Here’s an image of a remora clinging to a glass or plexiglass (?) wall,

Remoras stick to fast-moving sea creatures, but are also content to cling to aquarium tank walls. Courtesy: NJIT

Remoras stick to fast-moving sea creatures, but are also content to cling to aquarium tank walls. Courtesy: NJIT

A Feb. 12, 2015 NJIT press release (also on EurekAlert), which originated the news item, describes this research in the field of biomimicry,

Researchers have long studied animals like tree frogs, geckos, and spiders for their adhesive abilities, but what makes remoras unique in this group is they combine three key elements: the ability to securely fasten themselves for long periods of time; attach to different types of surfaces; release quickly without harming the surface.

Understanding the mechanics of this process could help researchers and engineers create or improve designs for any number of devices that need to stick well but then release quickly without harming the host, such as tags for tracking endangered species or bandages that really don’t hurt when you pull them off.

Using footage captured by GoPro cameras at SeaWorld’s Discovery Cove in Orlando, Flammang and NJIT researchers found that the adhesive disc on the remora’s head used to attach to sharks, rays and other pelagic hosts is actually a complex mechanism that includes a modified fin structure with teeny spikes (called lamellar spinules) that generate friction to adhere to the host. Remora head anatomy also differs from other fish in having unusually-structured blood vessels that may be the secret to how they maintain adhesion for hours at a time.

What intrigued Flammang, who studies the locomotion of fishes, integrating sensory biology, physiology, fluid dynamics, and bio-inspired robotics, is how remoras can alter the position and shape of the plates within the disc to change their position or quickly let go. She was able to observe the minute movements of remora disc components through the underwater footage provided by marine videographers.

“Remoras attach to other organisms for a variety of reasons: To find food, get protection, and find mates. Because the animals they attach to are powerful swimmers, they need a durable attachment that won’t be compromised by the host organism’s swimming, bending body. The adhesive disc the remora evolved from dorsal fin elements acts as a specialized suction cup that can bend and won’t slip,” Flammang said.

“We are applying the biomechanics of this mechanism to a robotic prototype that will be able to adhere to both rough and smooth surfaces through a variety of challenging conditions, both in water and air,” she said.

Flammang presented her research at the Society for Integrative and Comparative Biology’s annual conference in January.

“We have a lot to learn from the natural world. Being able to examine these animals up close can be very valuable to bioengineering. We are proud to support this important work,” added SeaWorld Parks & Entertainment’s Vice President of Research and Science, Dr. Judy St. Leger.
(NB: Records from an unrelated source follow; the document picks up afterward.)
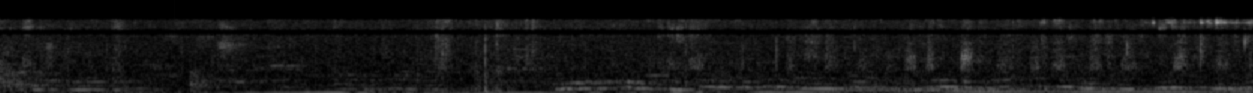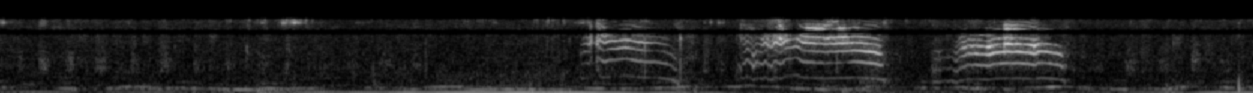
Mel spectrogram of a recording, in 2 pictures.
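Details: Isis, a seven-year-old domestic cat, calls the three-month-old ferret Rambo she treats as her baby; low rustling and shuffling at first, then three clear, rising-falling harmonic meows in quick succession near the end.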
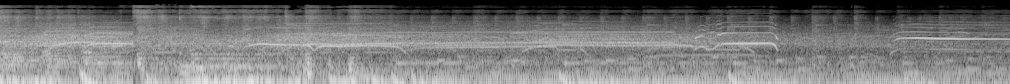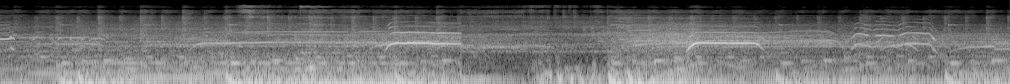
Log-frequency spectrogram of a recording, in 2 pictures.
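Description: Loud concert PA music with heavy bass hits, with fans screaming over it in long, high-pitched screams. The music drops away briefly about fifteen seconds in, then comes back.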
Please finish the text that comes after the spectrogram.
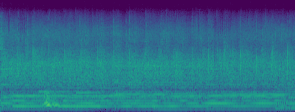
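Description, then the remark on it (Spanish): A church audience applauds to God for a family, a dense wash of many hands clapping at once that holds an even loudness throughout, with a low sustained tone humming underneath. “Amada iglesia, ¿le puedes dar un aplauso a Dios por esta familia?”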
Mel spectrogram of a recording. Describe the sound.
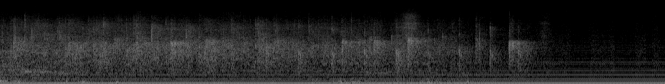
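An audience applauding during a church service: steady, continuous clapping that stays fairly quiet throughout, with a low hum underneath.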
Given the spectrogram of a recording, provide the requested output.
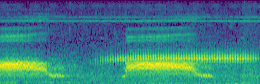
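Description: A Great Potoo gives two harsh, raspy, growling roars, each held level and then dropping into a low gruff end; the second is longer.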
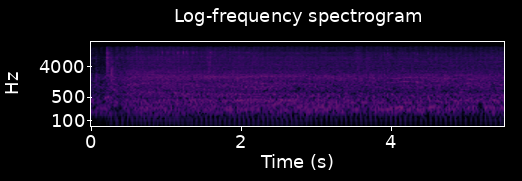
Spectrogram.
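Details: Yamaha Aerox scooter with a DSS smart-key alarm, started by the starter button with the brake lever pulled: fires up quickly into a steady, smooth idle hum with no knocks or rattles; normal idle.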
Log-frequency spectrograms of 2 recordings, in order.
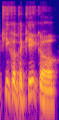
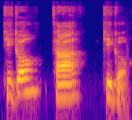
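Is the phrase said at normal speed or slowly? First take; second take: normal; slowly. First: It is said at normal speed. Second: It is said more slowly.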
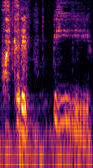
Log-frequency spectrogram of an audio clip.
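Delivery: hushed, breathy small question; whispered wonder. A narrator's reading. Little girl asking her cousin about the gift, whispered. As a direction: whisper it, half hopeful. Rosa drying her eyes.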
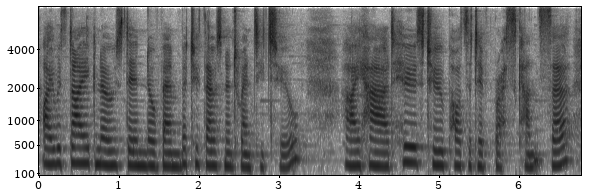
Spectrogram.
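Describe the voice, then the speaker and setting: A woman's voice: mid-range voice, steady tone, unhurried, dark tone. A woman in her forties chatting about her own experience as a patient, hesitant, with fillers. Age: 40s. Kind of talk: casual chat.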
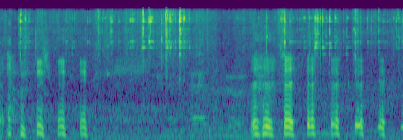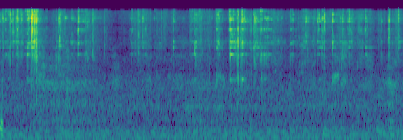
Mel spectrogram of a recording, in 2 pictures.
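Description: Two small dogs play-wrestling in grass, with a steady scatter of light metallic jingling from their collar tags, broken by bursts of a woman's laughter.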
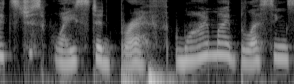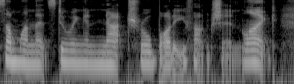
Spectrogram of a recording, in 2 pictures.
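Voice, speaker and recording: On a very clean recording with a silent background, a woman with an Australian accent talks at a fairly slow pace and a medium pitch, with lively intonation and hardly any pauses. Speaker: podcaster, streamer, voice over actress. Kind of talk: casual podcast talk.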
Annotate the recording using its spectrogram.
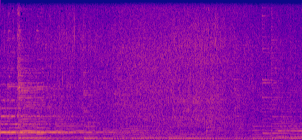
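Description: Instrumental background music: a held note fades over the first few seconds while a low bass line steps beneath it, and a new note comes in just after the end.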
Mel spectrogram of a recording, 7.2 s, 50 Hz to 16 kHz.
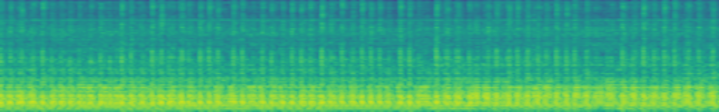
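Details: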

“In my lab at NJIT, we study the morphology of remoras, how they use muscular and vascular control to manipulate the disc for attachment on different surfaces, and the hydrodynamics of their approach, attachment, and release from a surface,” Flammang said. “Live remoras swim in our flow tank – a treadmill for fish – and we capture muscle activity recordings and high speed video of the fish swimming and attaching, as well as and the fluid moving around the fish and the attachment location.”

More broadly, she examines the way organisms interact with marine and aquatic environments and drive the evolutionary selection of morphology and function. She seeks to understand, for example, how different fish fins may give an advantage to certain species in a given habitat.

The two remoras (Echeneis naucrates) at SeaWorld’s Discovery Cove were valuable candidates for this study because they often attach themselves to a large acrylic panel that divides their dock-themed habitat from the park’s Grand Reef, a nearly 1million gallon tropical environment. Aquarists at Discovery Cove donned scuba gear to capture the underwater footage using a GoPro camera steadied with a suction cup arm to get the shots needed by the research team. Flammang and her colleagues then used mathematical algorithms to visualize motion that is not detected by the human eye.

There doesn’t seem to be a published paper for this work.